I don’t want to suggest that people rush out and buy aspirin, but I think it’s at least worth thinking about for healthy, middle-aged people like me.


Professor David Webb, 58, is a clinical pharmacologist at the University of Edinburgh. He says:

I don’t take a daily dose of aspirin because I am yet to be convinced by the data. Professor Rothwell’s work is very interesting but other groups of researchers, independent of his team, need to repeat the work and confirm it is correct.

The possible downside is very real: gastrointestinal bleeding affects around 100 people in 100,000 taking aspirin. In rare cases, this can be devastating and life-threatening.

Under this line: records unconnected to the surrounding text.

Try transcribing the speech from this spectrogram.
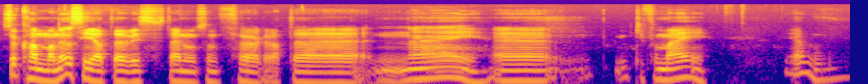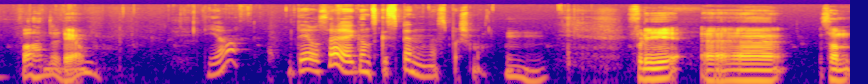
så kan man jo si at eh, hvis det er noen som føler at eh, Nei, eh, ikke for meg. Ja, hva handler det om? Ja. Det også er et ganske spennende spørsmål. Mm. Fordi eh, sånn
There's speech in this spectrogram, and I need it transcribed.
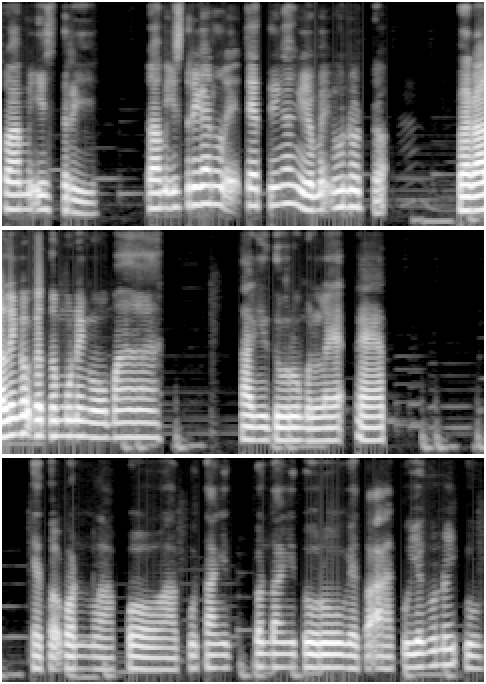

This is more common in older people, those with previous bleeds, and those with indigestion.

I have seen this for myself, and witnessed patients hospitalised with major bleeding after taking aspirin.


Tim Rockall, 47, is a colorectal surgeon and professor of surgery at the Royal Surrey County Hospital. He says:

I don’t like popping pills — even vitamin pills — unless I have got very good reason, so no, I don’t take daily doses of aspirin. That said, this recent study has shown aspirin does seem to potentially reduce the growth of polyps in the colon, which can lead to cancer.

Before this, no one in colorectal circles put too much emphasis on aspirin as a preventative measure against colon cancer.

Even so, I remain to be convinced and, instead, I am putting my faith in the new national bowel cancer screening programme. I will definitely go for screening at the age of 60.


Professor Peter Elwood, a retired epidemiologist now in his 80s, was one of the first to look at the potential of aspirin for vascular disease. He says:

I have been taking aspirin since 1974 when Professor Archie Cochrane and I published the results of our clinical trial that found patients who’d had a heart attack had a lower risk of dying if they took low-dose aspirin.

Taking aspirin was an easy decision for me.

There’s a profound difference between a stomach bleed, which is neither fatal nor leads to disablement, and a heart attack, a stroke or cancer, all of which have a high mortality and may lead to permanent disablement.

Of course, a stomach bleed is still unfortunate, but there is convincing evidence that stomach bleeds attributable to aspirin are not the most serious.

After 47 years of study into the subject, my conviction is that the risks and benefits of taking low-dose aspirin as a preventative should be told both to patients and to the healthy general public.

It’s then their decision whether to take the risk of a bleed in order to have the protection.


Neil Roberts, 39, is a cardiac surgeon at The Heart Hospital at University College Hospital, London. He says:

As a cardiac surgeon, I use aspirin a lot in my practice, especially for patients who’ve undergone surgery because it can help reduce the risk of blood clots. There is also clear evidence that the benefits outweigh the risks in patients with cardiovascular disease.

But I wouldn’t take daily aspirin, due to the risk of gastrointestinal bleeding, and other known side-effects, such as hives and swelling of the tissues.

I need to see more evidence of benefits in healthy individuals before I’m convinced.

The reported studies in The Lancet were not trials in the general population; they were reviews of trials of aspirin in people with cardiovascular disease.

This means that they don’t provide evidence that blanket aspirin use in the general population carries more benefits than risks.


Louise Selby, 41, is based at a family practice in Guildford, Surrey. She says:

Some of my patients have opted to take low-dose aspirin. I have occasionally tried to dissuade patients who I felt were unsuitable.

I don’t take low-dose daily aspirin myself because I don’t want to pop pills for no real reason, and I don’t have any risk factors for heart disease.

The most important thing is that people don’t start thinking taking a pill is a substitute for the things that matter — such as regular exercise and normal body weight.


Dr Martin Scurr, 61, the Mail’s GP. He says:

I don’t take aspirin. Yet I admit I’m slightly confused about aspirin’s benefits — some say it’s more dangerous to take aspirin than not to.

If it’s confusing for doctors like me, how confusing must it be for the public